Stories was always an odd creature, bearing echoes of Michael Brown’s delicate work with Left Banke, a more mainstream McCartneyesque pop also reminiscent of a sweeter Raspberries and, thanks to Ian Lloyd’s light rasp, hints of Rod Stewart. That hoarse soulfulness served Lloyd well on the band’s only hit “Brother Louie” — which appeared on their second album, About Us — but he was never a true blue-eyed soul vocalist, and not just because Stories didn’t often delve into blues-rock: his touch was too light, his voice too high and thin to dig deep into R&B. He was stuck between two sounds, between precious pop and soulful rock, which was completely appropriate for Brown’s artful pop writing.
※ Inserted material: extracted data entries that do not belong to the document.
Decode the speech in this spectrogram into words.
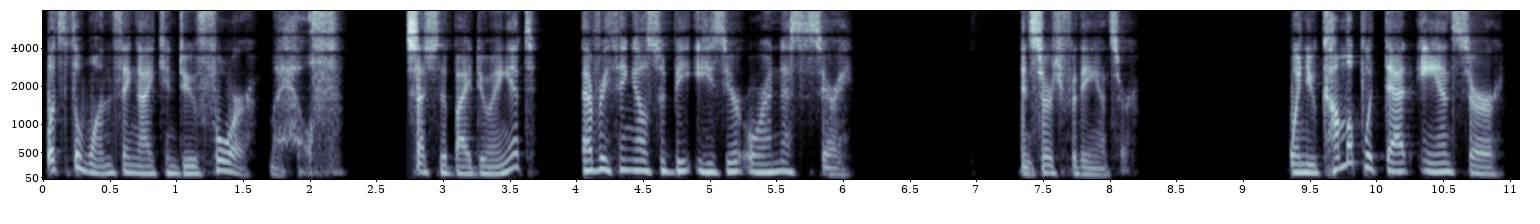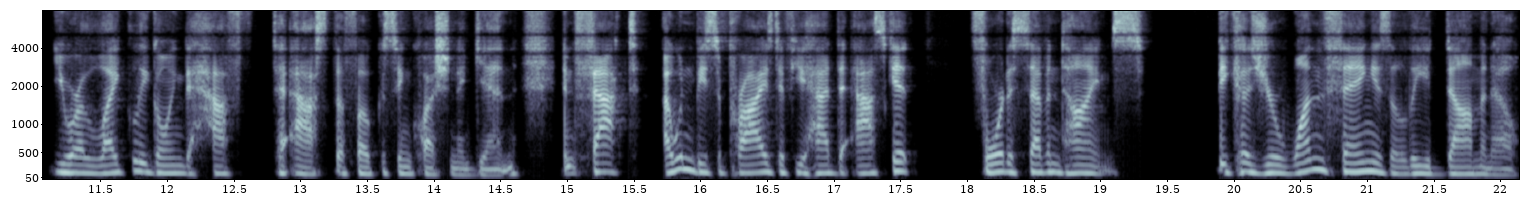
What's the one thing I can do for my health? Such that by doing it, everything else would be easier or unnecessary. And search for the answer. When you come up with that answer, you are likely going to have to ask the focusing question again. In fact, I wouldn't be surprised if you had to ask it four to seven times because your one thing is a lead domino.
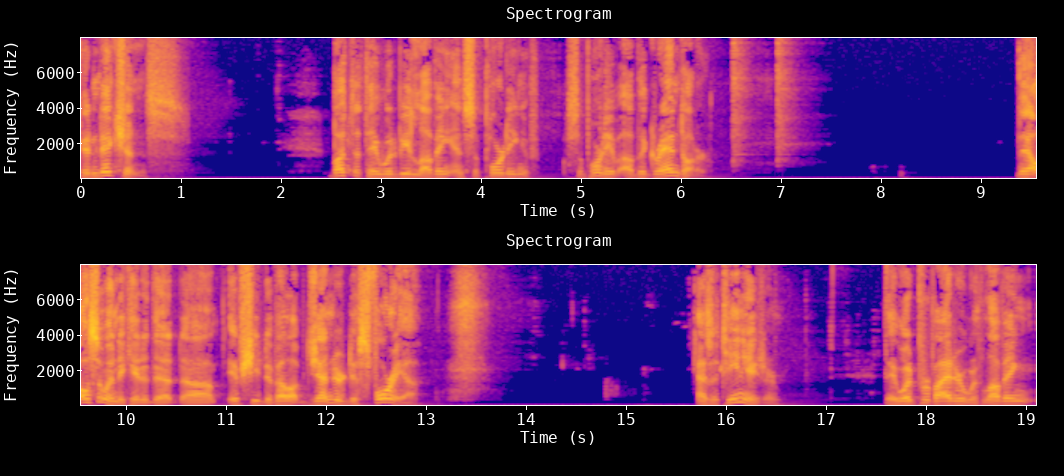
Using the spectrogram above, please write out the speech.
convictions, but that they would be loving and supporting, supportive of the granddaughter. They also indicated that uh, if she developed gender dysphoria as a teenager, they would provide her with loving,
Brown’s songs for Stories weren’t immediate, they were elliptical and gentle, just melodic enough to hint that these tunes are hookier than they are, having just enough structure to suggest big pop arrangements that never quite materialize, at least on their debut Stories. The touchstone for Stories is quite plainly Paul McCartney, as this is music that places the melody at the forefront; it’s proudly precious and willfully whimsical, music crying out for listeners with a sweet tooth. Here, Stories make Badfinger seem like muscular macho men, as their hardest-rocking song “Take Cover” — with its big, cascading chorus, it’s a tune that could have slipped onto No Dice — almost perversely avoids power chords. Then again, “Take Cover,” while it does point the way to About Us, is atypical on Stories, as it’s built upon Baroque ballads and lovely, lilting midtempo pop, signatures of Michael Brown from the days of Left Banke. While it’s interesting to hear Brown navigate the valleys of modern rock production here, Stories could have used more definition in its arrangements, more power in its production, to really grab listeners. As it stands, it’s ideal music for cultists: music that requires a bit of work, but not too much, to truly appreciate, and it does pay back the effort it demands. –Stephen Thomas Erlewine